[[ Information supplied open ]]

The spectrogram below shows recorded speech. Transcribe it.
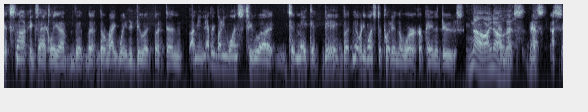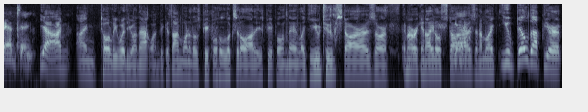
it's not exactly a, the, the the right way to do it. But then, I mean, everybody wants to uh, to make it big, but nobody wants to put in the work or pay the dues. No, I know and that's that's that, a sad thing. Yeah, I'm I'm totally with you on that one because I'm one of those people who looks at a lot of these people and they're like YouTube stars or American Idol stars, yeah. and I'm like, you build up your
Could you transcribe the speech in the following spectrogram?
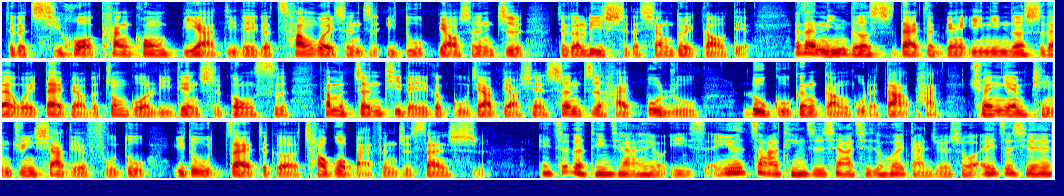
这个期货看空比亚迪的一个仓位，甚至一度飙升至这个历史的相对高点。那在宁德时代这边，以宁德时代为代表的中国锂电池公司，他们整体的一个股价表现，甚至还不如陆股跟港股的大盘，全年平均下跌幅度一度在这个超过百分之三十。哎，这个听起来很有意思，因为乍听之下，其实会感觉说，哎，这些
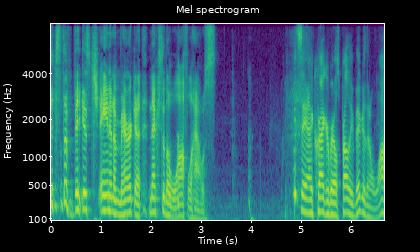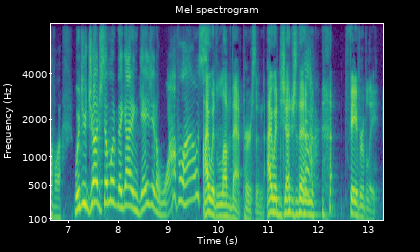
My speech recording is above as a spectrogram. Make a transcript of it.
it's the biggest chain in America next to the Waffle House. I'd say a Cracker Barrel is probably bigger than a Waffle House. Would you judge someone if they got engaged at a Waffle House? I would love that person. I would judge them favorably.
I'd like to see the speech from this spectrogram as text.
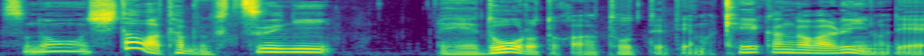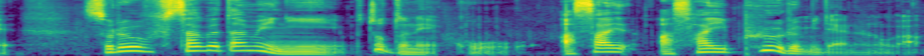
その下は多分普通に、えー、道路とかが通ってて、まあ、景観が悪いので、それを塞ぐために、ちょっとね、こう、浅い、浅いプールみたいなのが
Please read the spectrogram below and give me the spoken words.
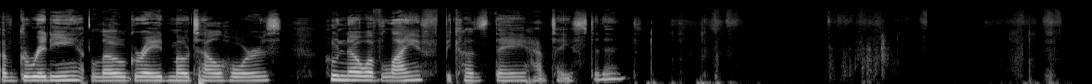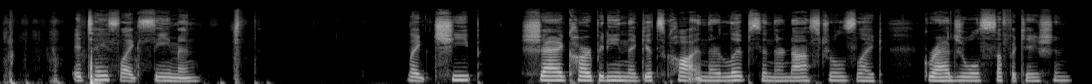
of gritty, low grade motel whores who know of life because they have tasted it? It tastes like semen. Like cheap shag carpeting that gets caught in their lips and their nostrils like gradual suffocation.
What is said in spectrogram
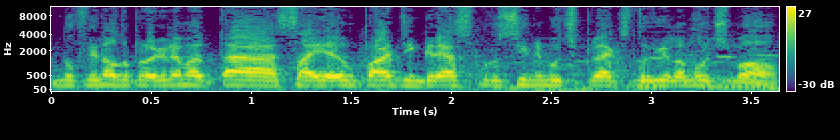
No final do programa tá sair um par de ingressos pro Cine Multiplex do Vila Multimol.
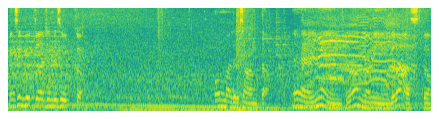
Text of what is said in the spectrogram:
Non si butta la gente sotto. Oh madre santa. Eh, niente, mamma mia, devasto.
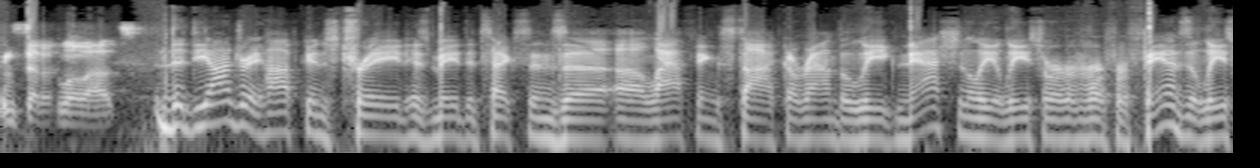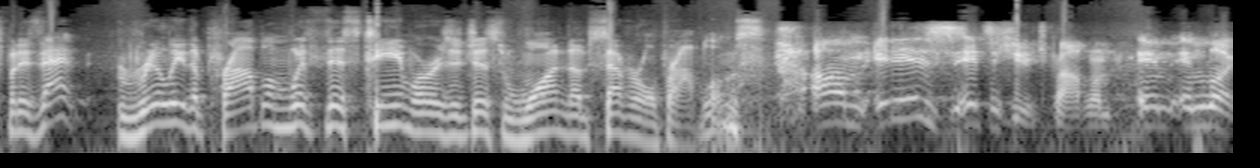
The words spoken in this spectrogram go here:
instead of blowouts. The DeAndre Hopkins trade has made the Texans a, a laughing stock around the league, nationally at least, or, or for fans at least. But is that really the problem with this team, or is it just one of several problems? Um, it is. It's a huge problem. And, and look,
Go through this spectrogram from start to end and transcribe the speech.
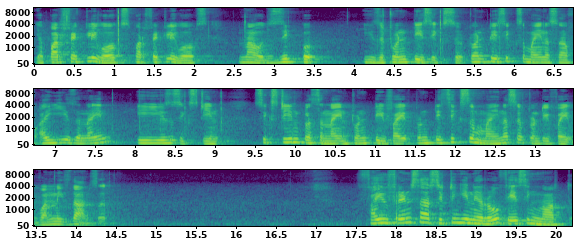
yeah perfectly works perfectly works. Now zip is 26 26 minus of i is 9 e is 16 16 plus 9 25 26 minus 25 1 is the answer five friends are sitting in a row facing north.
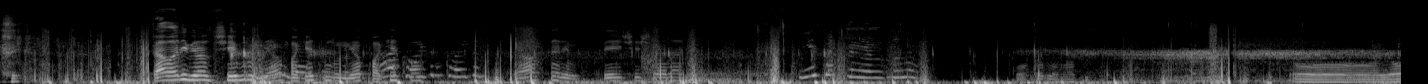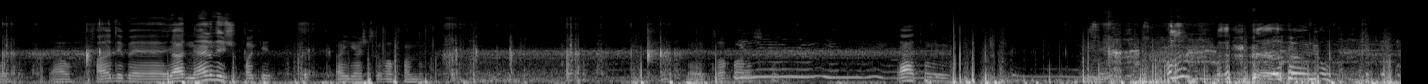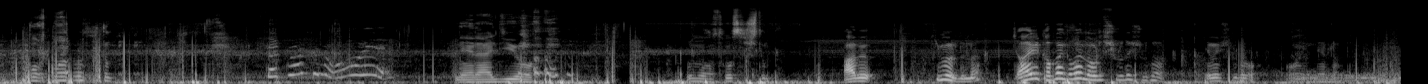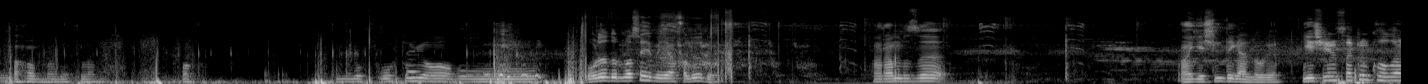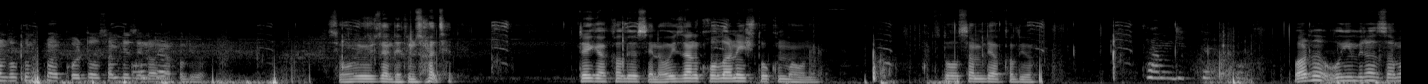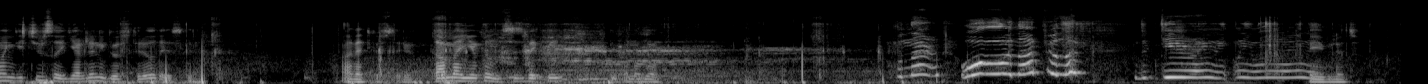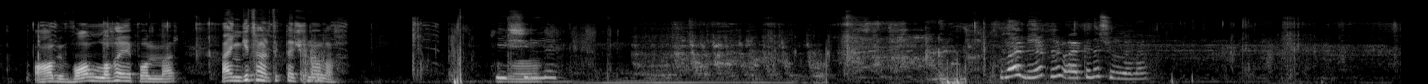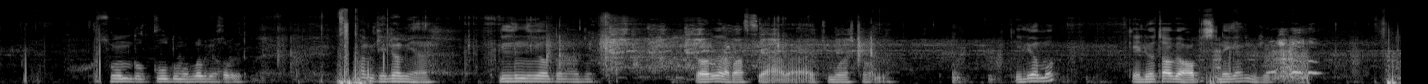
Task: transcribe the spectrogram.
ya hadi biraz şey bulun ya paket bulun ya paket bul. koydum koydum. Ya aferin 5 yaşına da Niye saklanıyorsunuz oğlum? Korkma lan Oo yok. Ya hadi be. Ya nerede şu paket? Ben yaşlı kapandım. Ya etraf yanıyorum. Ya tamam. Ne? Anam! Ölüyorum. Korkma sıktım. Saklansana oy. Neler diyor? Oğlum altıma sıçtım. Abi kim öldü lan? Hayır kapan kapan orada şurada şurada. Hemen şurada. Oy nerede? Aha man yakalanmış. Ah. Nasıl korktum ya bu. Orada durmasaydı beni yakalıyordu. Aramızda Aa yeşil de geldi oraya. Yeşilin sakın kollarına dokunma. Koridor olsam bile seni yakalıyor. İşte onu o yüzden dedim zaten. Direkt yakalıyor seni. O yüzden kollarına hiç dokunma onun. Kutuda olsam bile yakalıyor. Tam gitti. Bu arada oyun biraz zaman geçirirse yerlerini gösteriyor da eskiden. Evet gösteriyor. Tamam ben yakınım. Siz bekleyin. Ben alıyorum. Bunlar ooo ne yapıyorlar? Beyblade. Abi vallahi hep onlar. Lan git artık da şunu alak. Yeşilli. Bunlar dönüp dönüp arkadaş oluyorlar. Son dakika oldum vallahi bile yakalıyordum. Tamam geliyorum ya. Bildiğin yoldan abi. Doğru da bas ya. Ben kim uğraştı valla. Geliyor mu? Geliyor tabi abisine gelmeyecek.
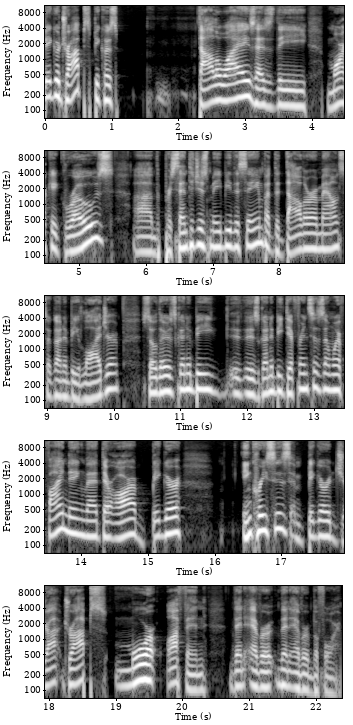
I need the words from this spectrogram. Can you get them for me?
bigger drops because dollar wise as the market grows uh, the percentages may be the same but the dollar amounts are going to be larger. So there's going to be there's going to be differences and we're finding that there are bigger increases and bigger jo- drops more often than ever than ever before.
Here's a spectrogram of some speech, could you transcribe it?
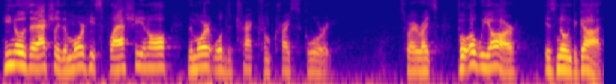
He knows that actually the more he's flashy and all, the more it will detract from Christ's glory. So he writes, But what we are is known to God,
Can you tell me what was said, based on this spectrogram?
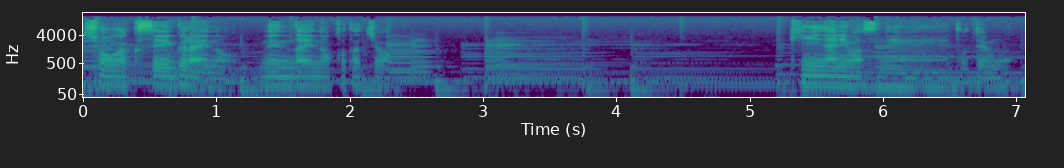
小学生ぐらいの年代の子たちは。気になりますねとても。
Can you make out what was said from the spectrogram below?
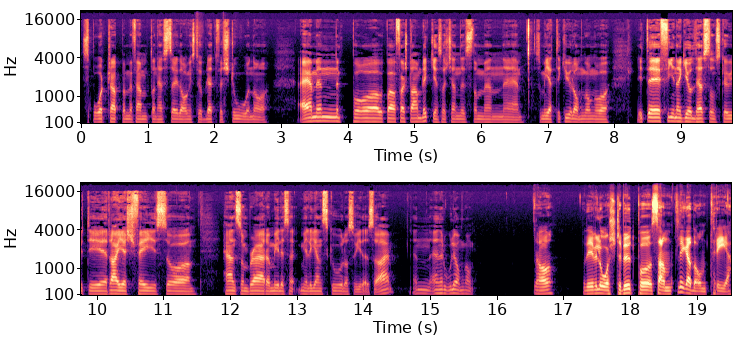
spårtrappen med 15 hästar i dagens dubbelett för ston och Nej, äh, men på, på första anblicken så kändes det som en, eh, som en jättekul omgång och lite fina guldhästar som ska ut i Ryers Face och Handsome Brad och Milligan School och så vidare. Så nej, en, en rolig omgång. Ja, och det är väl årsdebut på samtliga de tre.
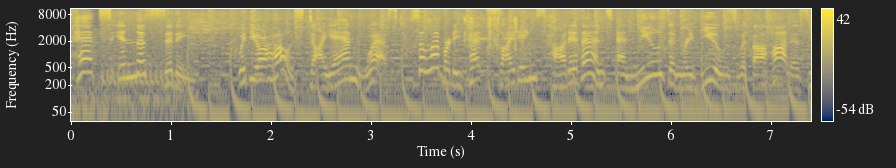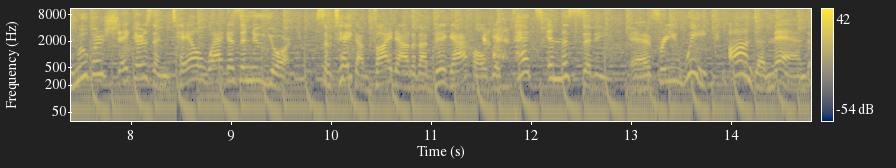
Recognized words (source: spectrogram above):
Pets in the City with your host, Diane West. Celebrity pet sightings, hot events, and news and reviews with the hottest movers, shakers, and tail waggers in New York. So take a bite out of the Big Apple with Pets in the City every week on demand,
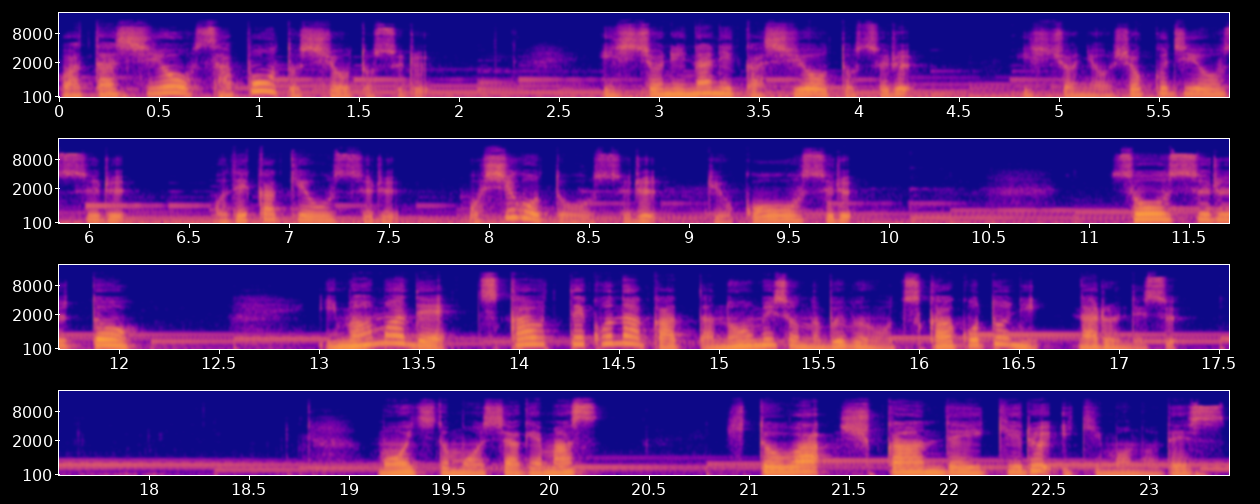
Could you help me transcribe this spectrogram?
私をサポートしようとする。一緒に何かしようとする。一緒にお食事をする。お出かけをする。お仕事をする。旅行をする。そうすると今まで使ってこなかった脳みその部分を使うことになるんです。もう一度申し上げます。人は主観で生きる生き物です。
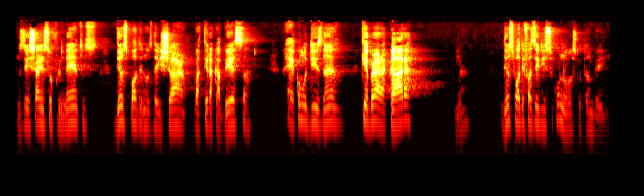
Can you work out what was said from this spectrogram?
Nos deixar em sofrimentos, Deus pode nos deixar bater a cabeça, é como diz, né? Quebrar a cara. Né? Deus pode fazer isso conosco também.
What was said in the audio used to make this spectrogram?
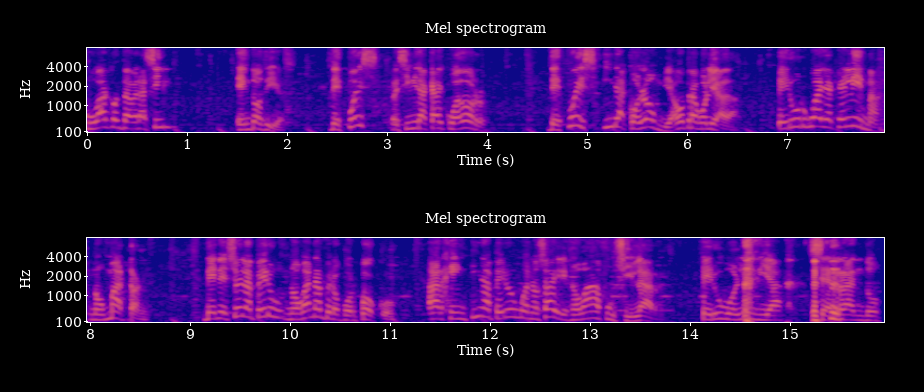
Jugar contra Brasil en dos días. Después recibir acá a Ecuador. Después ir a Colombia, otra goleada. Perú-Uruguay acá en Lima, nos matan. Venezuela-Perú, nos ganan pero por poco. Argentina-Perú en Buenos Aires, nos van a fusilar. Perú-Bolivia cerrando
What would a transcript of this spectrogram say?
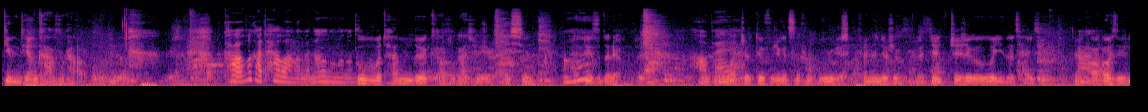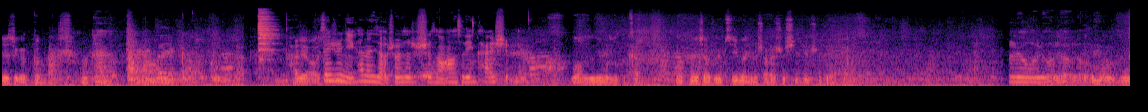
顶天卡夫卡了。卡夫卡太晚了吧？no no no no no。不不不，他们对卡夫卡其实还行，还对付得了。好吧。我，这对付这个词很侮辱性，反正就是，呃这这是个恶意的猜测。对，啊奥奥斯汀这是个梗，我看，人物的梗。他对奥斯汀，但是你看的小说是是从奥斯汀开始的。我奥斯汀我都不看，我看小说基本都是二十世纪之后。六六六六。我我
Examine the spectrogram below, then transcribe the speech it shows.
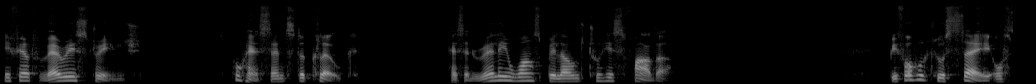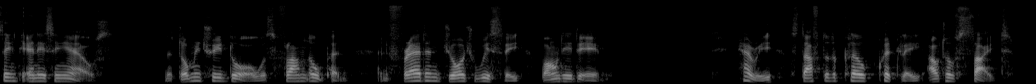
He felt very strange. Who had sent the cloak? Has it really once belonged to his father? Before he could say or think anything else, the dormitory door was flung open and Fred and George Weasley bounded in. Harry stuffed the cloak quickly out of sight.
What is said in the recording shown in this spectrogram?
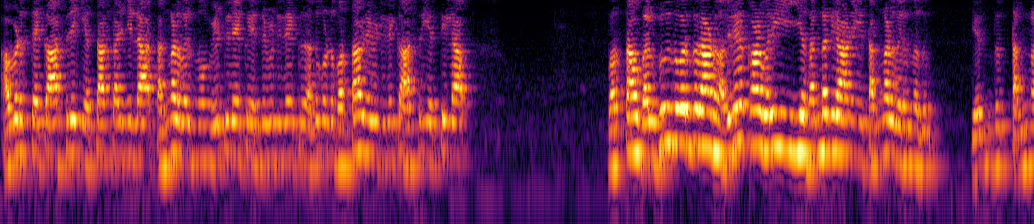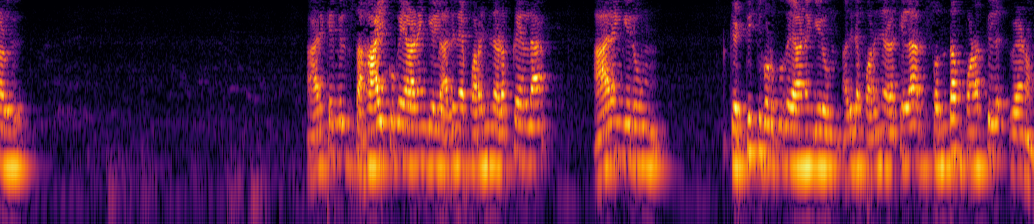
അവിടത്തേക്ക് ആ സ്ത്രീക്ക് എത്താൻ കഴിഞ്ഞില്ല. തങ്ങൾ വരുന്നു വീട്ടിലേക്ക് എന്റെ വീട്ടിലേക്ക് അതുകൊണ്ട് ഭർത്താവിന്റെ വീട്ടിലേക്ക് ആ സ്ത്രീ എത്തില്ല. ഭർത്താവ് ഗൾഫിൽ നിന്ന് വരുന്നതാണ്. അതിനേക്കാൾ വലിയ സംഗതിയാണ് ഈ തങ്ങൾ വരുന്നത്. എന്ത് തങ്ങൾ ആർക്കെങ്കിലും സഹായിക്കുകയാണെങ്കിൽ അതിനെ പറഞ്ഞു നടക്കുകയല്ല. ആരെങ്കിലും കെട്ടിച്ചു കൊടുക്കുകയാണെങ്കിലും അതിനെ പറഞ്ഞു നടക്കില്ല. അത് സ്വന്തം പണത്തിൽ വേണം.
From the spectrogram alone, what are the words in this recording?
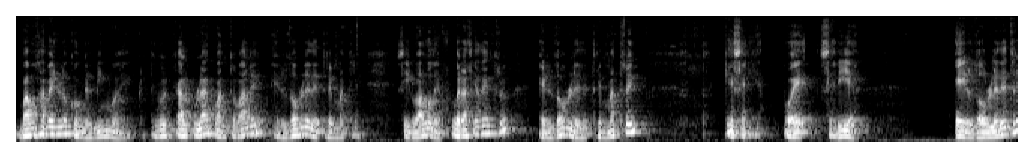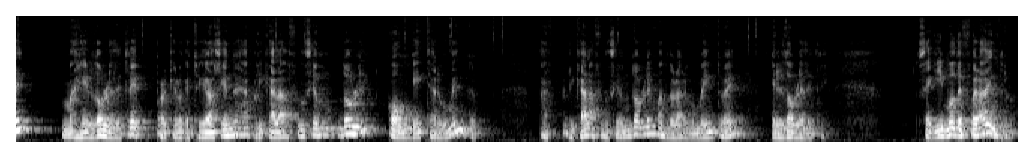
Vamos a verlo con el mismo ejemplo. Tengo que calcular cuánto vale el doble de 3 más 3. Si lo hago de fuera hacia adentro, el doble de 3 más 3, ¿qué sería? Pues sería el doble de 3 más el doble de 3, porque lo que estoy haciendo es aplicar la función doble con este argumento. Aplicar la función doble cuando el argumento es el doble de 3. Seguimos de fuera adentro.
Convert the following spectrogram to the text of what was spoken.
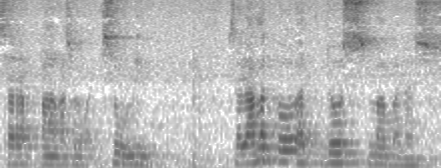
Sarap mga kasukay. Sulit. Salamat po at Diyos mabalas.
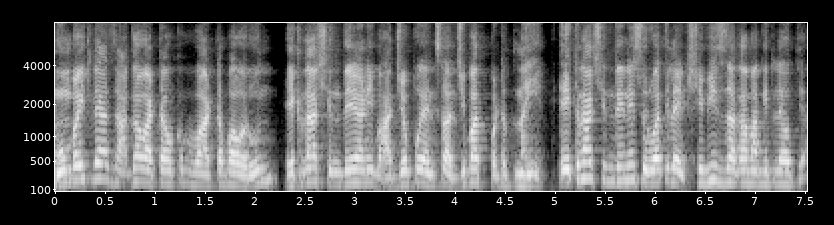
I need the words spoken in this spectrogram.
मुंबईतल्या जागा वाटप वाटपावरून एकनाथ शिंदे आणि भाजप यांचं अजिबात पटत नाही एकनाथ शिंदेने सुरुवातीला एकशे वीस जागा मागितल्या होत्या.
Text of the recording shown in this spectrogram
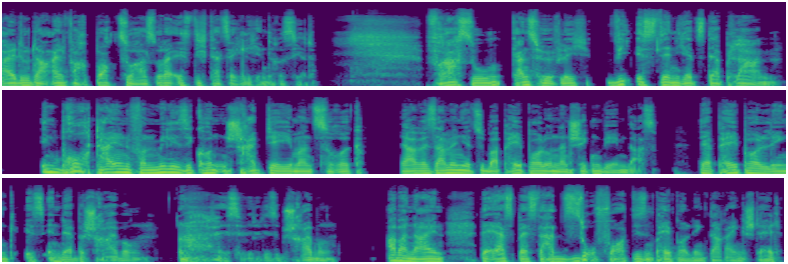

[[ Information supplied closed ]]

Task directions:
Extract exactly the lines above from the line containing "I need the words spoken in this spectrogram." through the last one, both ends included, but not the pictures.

Result below:
I need the words spoken in this spectrogram.
मुंबईतल्या जागा वाटप वाटपावरून एकनाथ शिंदे आणि भाजप यांचं अजिबात पटत नाही एकनाथ शिंदेने सुरुवातीला एकशे वीस जागा मागितल्या होत्या.
Text of the recording shown in this spectrogram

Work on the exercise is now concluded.